--- Information given ---

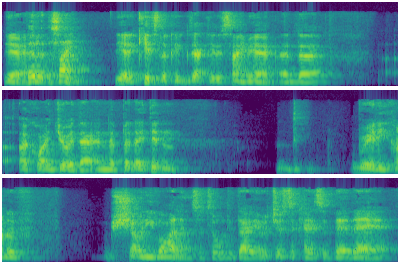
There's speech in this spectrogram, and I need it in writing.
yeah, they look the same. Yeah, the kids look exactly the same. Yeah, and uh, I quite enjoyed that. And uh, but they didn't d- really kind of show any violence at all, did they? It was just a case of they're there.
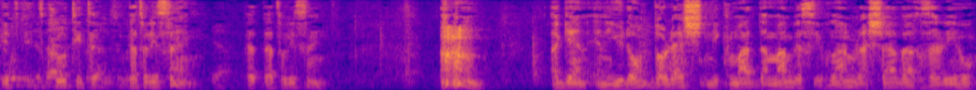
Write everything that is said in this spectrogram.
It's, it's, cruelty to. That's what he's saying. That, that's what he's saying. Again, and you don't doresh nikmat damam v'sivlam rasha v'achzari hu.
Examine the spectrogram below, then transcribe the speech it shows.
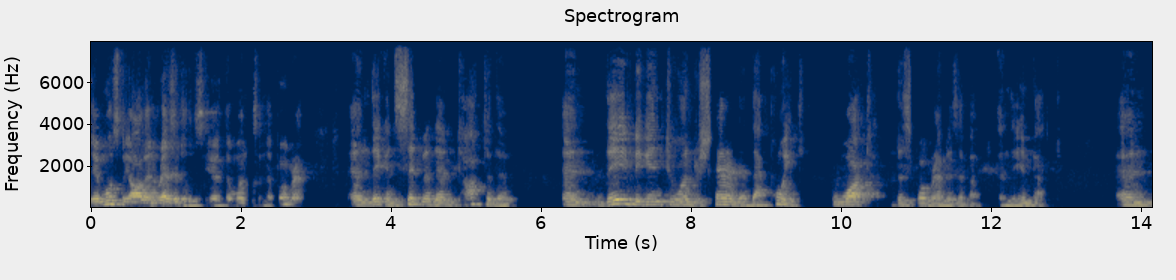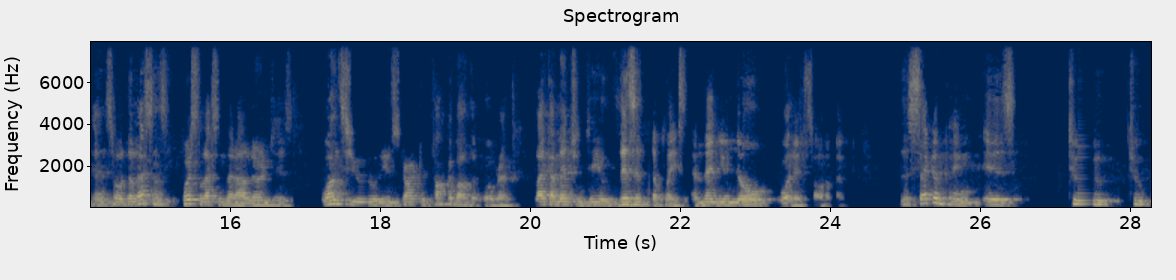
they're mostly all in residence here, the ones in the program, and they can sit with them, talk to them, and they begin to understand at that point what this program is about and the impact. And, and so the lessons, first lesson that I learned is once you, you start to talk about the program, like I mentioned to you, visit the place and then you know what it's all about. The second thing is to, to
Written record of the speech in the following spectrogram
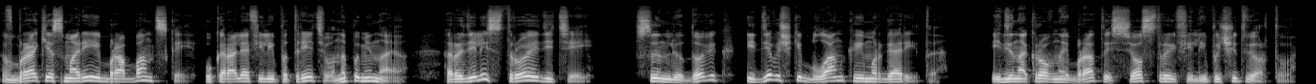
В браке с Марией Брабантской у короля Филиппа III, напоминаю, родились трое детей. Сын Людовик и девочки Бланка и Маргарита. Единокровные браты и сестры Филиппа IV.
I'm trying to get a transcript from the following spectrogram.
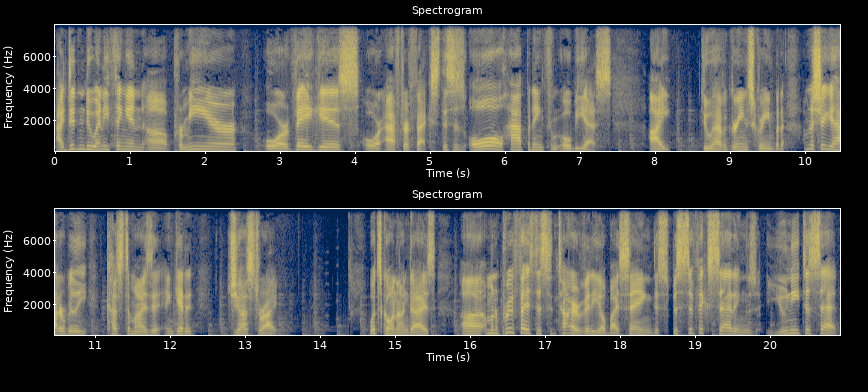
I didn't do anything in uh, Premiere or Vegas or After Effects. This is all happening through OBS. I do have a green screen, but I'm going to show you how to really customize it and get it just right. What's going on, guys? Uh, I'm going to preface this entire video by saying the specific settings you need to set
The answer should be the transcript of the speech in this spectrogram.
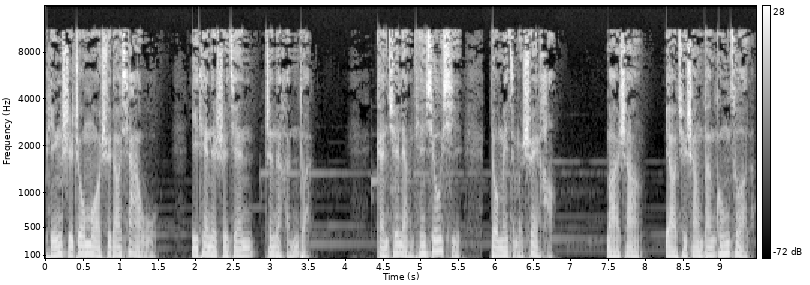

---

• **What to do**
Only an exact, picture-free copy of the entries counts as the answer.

• **Worked solution**
There's speech in this spectrogram, and I need it in writing.
yeah, they look the same. Yeah, the kids look exactly the same. Yeah, and uh, I quite enjoyed that. And uh, but they didn't d- really kind of show any violence at all, did they? It was just a case of they're there.
Write everything that is said in this spectrogram.
It's, it's, cruelty to. That's what he's saying. That, that's what he's saying. Again, and you don't doresh nikmat damam v'sivlam rasha v'achzari hu.
Examine the spectrogram below, then transcribe the speech it shows.
they're mostly all in residence here, the ones in the program, and they can sit with them, talk to them, and they begin to understand at that point what this program is about and the impact. And, and so the lessons, first lesson that I learned is once you, you start to talk about the program, like I mentioned to you, visit the place and then you know what it's all about. The second thing is to, to
Written record of the speech in the following spectrogram
В браке с Марией Брабантской у короля Филиппа III, напоминаю, родились трое детей. Сын Людовик и девочки Бланка и Маргарита. Единокровные браты и сестры Филиппа IV.
I'm trying to get a transcript from the following spectrogram.
I didn't do anything in uh, Premiere or Vegas or After Effects. This is all happening through OBS. I do have a green screen, but I'm going to show you how to really customize it and get it just right. What's going on, guys? Uh, I'm going to preface this entire video by saying the specific settings you need to set
The answer should be the transcript of the speech in this spectrogram.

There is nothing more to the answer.